▶ WHAT THE EXERCISE ASKS:
Once the line containing "I want to know" is found, copy that line and all remaining lines of the records exactly, including the last one, and add nothing.

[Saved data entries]
=======

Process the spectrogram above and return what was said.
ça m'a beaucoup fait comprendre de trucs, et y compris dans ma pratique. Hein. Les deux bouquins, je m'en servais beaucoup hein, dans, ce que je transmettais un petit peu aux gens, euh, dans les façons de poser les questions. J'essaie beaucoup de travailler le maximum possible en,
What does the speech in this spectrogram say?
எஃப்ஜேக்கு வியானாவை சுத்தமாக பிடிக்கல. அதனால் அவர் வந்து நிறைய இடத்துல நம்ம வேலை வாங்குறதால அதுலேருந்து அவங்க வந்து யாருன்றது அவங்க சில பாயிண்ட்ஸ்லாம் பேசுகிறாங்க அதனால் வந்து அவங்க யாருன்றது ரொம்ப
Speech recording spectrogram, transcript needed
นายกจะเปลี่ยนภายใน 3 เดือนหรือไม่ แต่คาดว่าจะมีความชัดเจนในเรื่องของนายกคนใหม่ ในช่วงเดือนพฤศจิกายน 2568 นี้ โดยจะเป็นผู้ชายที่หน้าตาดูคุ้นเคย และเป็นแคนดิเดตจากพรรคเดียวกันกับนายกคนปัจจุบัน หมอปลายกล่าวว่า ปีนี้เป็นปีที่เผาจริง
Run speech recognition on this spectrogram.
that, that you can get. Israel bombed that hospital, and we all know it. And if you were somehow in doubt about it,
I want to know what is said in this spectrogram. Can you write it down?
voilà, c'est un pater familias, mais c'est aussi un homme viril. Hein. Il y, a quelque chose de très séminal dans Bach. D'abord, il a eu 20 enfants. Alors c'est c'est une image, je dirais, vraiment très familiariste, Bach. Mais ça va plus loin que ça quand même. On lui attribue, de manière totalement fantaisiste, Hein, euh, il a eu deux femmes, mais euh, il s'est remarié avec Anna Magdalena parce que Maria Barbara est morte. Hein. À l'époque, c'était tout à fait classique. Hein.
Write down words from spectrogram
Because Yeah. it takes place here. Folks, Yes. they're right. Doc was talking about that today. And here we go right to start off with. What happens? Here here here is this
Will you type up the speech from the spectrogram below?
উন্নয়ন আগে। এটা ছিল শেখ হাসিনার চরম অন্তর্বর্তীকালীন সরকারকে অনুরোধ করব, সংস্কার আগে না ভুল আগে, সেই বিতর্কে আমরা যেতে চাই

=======

▶ RESULT OF THE TASK:
I want to know what is said in this spectrogram. Can you write it down?
voilà, c'est un pater familias, mais c'est aussi un homme viril. Hein. Il y, a quelque chose de très séminal dans Bach. D'abord, il a eu 20 enfants. Alors c'est c'est une image, je dirais, vraiment très familiariste, Bach. Mais ça va plus loin que ça quand même. On lui attribue, de manière totalement fantaisiste, Hein, euh, il a eu deux femmes, mais euh, il s'est remarié avec Anna Magdalena parce que Maria Barbara est morte. Hein. À l'époque, c'était tout à fait classique. Hein.
Write down words from spectrogram
Because Yeah. it takes place here. Folks, Yes. they're right. Doc was talking about that today. And here we go right to start off with. What happens? Here here here is this
Will you type up the speech from the spectrogram below?
উন্নয়ন আগে। এটা ছিল শেখ হাসিনার চরম অন্তর্বর্তীকালীন সরকারকে অনুরোধ করব, সংস্কার আগে না ভুল আগে, সেই বিতর্কে আমরা যেতে চাই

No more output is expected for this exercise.